Yemen: population still suffering effects of fighting
Nearly three months after a ceasefire took effect, thousands of displaced people either hesitate or are unable to return to their homes. The ICRC and the Yemen Red Crescent are striving to help them and to reach other people in need in conflict-affected areas.
People living in the north, in war-torn Sa'ada and Amran governorates, are desperately trying to rebuild their lives disrupted by months of intense fighting. Since the ceasefire agreed in February, many people have returned home after having spent several months with host families, friends or fellow tribesmen. However, around 22,000 internally displaced people (IDPs) remain in the six camps managed by the Yemen Red Crescent Society with ICRC support.
The last round of fighting exacted a heavy toll in terms of lives lost, injuries, displacement, loss of livelihood, and the destruction of civilian housing, farms and vital public facilities such as health clinics and water wells. Not only does the devastation make it difficult for the civilian population to return home and rebuild their lives, it also complicates matters on the ground for the ICRC and the Yemen Red Crescent as they try to reach more conflict-affected areas in the governorates of Sa'ada and Amran.
"Many people just want to return home, live in a safe environment, work their land and put their children in school," said Jean-Nicolas Marti, the ICRC's head of delegation in Yemen. "Only last week, more than 850 people decided to leave the camps in Sa'ada and return home. Many will probably not make it that far, however, and even if they do, they may well find that their homes, and also their schools and other public buildings, were damaged or even destroyed in the several rounds of fighting."

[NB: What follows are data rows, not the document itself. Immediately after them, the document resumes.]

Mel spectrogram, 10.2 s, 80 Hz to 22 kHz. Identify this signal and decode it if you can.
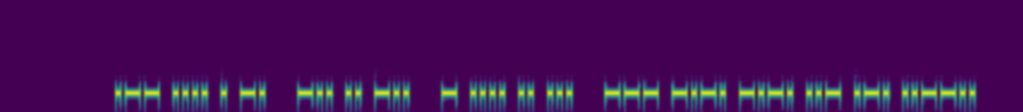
Morse code, heard as a keyed tone, about 25 wpm, 700 Hz. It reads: WHEN DID THIS OCCUR?
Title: Sentences from Top 1000 Words - Review Part 6 - 25wpm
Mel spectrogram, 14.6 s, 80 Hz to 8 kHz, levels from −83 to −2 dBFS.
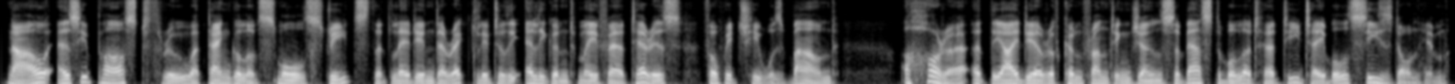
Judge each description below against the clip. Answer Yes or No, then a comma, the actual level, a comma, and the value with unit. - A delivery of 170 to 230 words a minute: No, average, 160 wpm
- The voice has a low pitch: Yes, low, 110 Hz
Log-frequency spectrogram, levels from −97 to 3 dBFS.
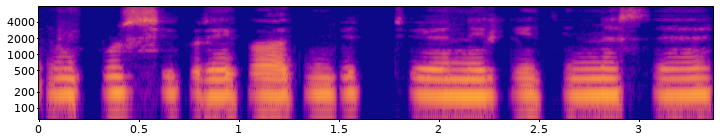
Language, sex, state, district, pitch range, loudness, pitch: Rajasthani, female, Rajasthan, Churu, 175-185 Hz, -29 LUFS, 180 Hz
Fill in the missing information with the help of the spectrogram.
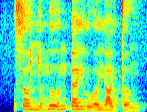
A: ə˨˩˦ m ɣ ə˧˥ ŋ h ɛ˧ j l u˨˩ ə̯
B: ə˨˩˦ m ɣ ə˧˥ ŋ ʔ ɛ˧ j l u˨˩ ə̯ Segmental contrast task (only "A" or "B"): B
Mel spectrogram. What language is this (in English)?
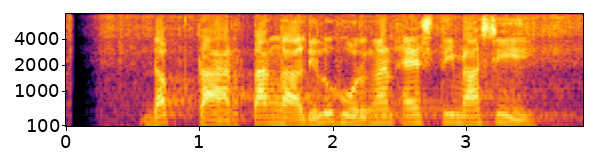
Sundanese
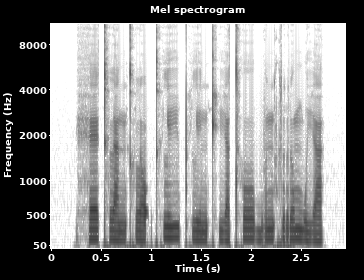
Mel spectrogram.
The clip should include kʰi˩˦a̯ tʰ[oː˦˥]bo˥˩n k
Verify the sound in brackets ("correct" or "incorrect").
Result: incorrect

The situation is not much different for thousands of people displaced from Amran governorate who are eager to resume their previous lives but are not sure what they will find when they return home. While the number of people going back to Harf Sufyan district, the area worst affected by the conflict, is slowly increasing, the ICRC and the Yemen Red Crescent have so far been unable to go there and assist returnees and the residents who stayed put during the fighting. There are concerns about the humanitarian situation in the district, as it has been cut off from its main markets for several months and many water points, clinics and other public facilities, as well as private homes, were destroyed in the armed conflict. Although clearance operations are under way, mines and other unexploded munitions littering villages and agricultural lands remain one of the biggest obstacles to civilians resuming their lives and restarting basic food production.
Many people in Sa'ada or Amran governorates who have been adversely affected by the conflict prefer to stay in areas where food, water and health care are available. Others simply have no means of transportation available to them and therefore have no choice but to stay where they are.

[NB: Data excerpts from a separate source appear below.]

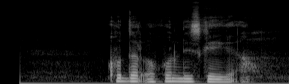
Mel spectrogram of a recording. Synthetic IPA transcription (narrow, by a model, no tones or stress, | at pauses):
kʰʊd̪ɐɾʔɔkʰʊnliskʰɛjɣɐ̰ʔɐ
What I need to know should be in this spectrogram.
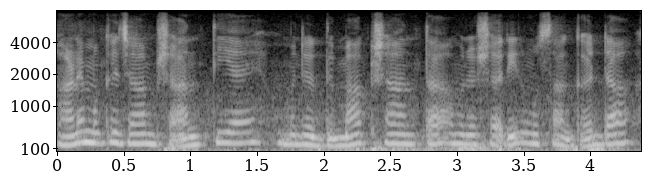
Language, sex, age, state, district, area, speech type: Sindhi, female, 45-60, Gujarat, Kutch, rural, spontaneous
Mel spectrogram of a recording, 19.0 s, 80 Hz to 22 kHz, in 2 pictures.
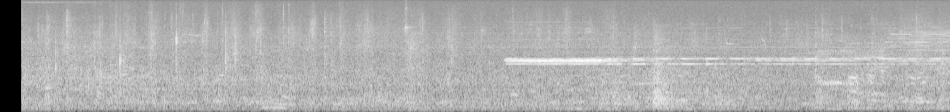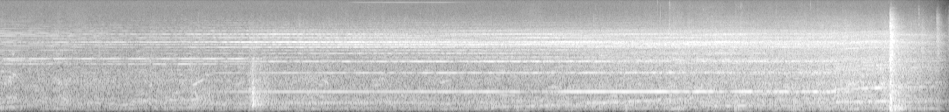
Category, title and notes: Soundscapes > Urban
Busy train station ambience 02
Stereo recording of a crowded train station with people talking, footsteps, announcements, and passing trains. Constant background activity.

For humanitarian organizations, access to the areas worst hit by the conflict remains difficult, even after the ceasefire, for security reasons. Despite the difficulties, however, Yemen Red Crescent and ICRC personnel continue to provide tens of thousands of people with such urgently needed relief aid as food and water, shelter materials, essential household items and basic medical care. Both organizations are doing their utmost to reach even more people in need.

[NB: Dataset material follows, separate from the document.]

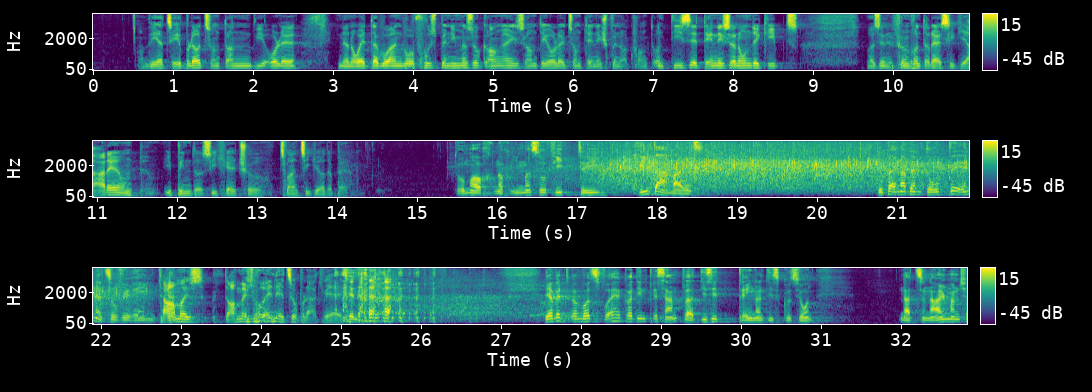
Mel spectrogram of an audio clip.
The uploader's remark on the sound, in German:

Food and other essential items
Over the past two weeks, the ICRC and Yemen Red Crescent have:
distributed one-month food rations (wheat grain, rice, beans, oil, sugar and salt) to some 10,200 people living in the Old City of Sa'ada;
distributed essential household items to more than 700 displaced people living in camps managed by the Yemen Red Crescent in Sa'ada city;
provided new mattresses and blankets for nearly 15,000 displaced people in camps to replace those damaged by heavy rain.
Over the past two weeks, the ICRC has:
provided more than 2.8 million litres of potable water each week to around 80,000 displaced people and residents in the greater Sa'ada area;
furnished diesel fuel needed to run pumps providing clean drinking water for 17,500 people in Al Azgool;
worked together with the Yemen Red Crescent to provide water, sanitation and shelter for about 20,500 displaced people in six camps in Sa'ada;
restarted rural water projects in Al-Hamati and Al-Khodad in Sa'ada governorate which had been on hold since August 2009 because of the fighting;
continued building 12 water points and repairing a borehole and an elevated water tank for more than 3,500 people in Al-Oqab, south of Sa'ada;
supplied some 15,000 displaced people and the families hosting them in the villages of Wadi Khaiwan, Houth, Khamer, Al-Gubba and Al-Hamra and nearby areas with water, either by truck or by delivering diesel fuel to pumping stations.
Over the past two weeks, the ICRC has:
provided the Yemen Red Crescent health-care unit in Sa'ada city with basic medical items enabling it to provide more than 2,000 consultations for conflict-affected people. The 10 decentralized Yemen Red Crescent primary health-care units provided nearly 3,000 consultations each week;
donated two medical examination beds and a basic medical supply kit to the Abu Jubara health centre east of Sa'ada city to cover the needs of 1,000 people for a period of three months;
continued to replenish the medical supplies of two government health-care centres in Wadi Khaiwan, in northern Amran governorate, enabling them to carry out more than 600 consultations.
Von: www.icrc.org, 11.05.2010